Open Access

Soft scald is an apple (Malus ×domestica Borkh.) fruit disorder that appears in response to cold storage after about 2–8 weeks. It appears as a ribbon of dark tissue on the peel of the fruit, with occasional browning into the flesh. Several apple cultivars are susceptible to it, including Honeycrisp. The objectives of this study were to examine the cellular microstructure of fruit exhibiting soft scald and determine if any aspect of the peel microstructure at harvest could be indicative of future soft scald incidence.

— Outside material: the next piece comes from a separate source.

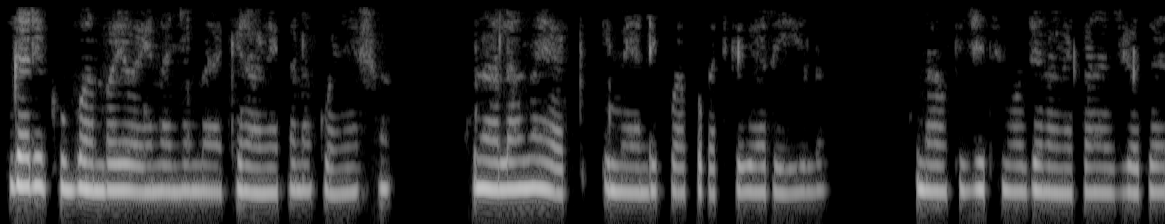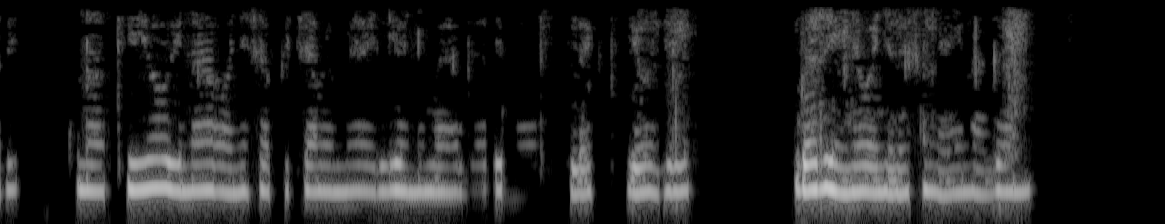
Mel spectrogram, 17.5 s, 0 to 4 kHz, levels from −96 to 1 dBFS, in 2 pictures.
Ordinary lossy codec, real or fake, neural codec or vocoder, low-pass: MP3, 24 kbps; real; none; 3.6 kHz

Light and electron microscopy were used to examine the peel microstructure of ‘Honeycrisp’ fruit that were unaffected or affected by soft scald. Tissue with soft scald had brown pigmented epidermal and hypodermal cells, whereas unaffected fruit peel epidermal cells were unpigmented. Cuticular wax of unaffected peel had upright wax platelets or clumps of wax, but peel surfaces with soft scald exhibited flattened granules and were more fragile than that of unaffected fruit. Epidermal cells of fruit with soft scald were more disorganized than that of unaffected fruit. Light microscopy was used to examine peels of ‘Honeycrisp’ fruit from four growing locations and fruit from a ‘Honeycrisp’ breeding population at harvest. ‘Honeycrisp’ and ‘Honeycrisp’ progeny fruit were also stored at 0 °C for 8 weeks and scored for soft scald incidence. Cross-sections of unaffected peel of stored ‘Honeycrisp’ fruit looked similar to that of freshly harvested fruit. No significant correlations were found between soft scald incidence and measured microstructural attributes of ‘Honeycrisp’ fruit at harvest, suggesting that peel microstructure cannot be used to predict possible soft scald incidence after storage.

Free access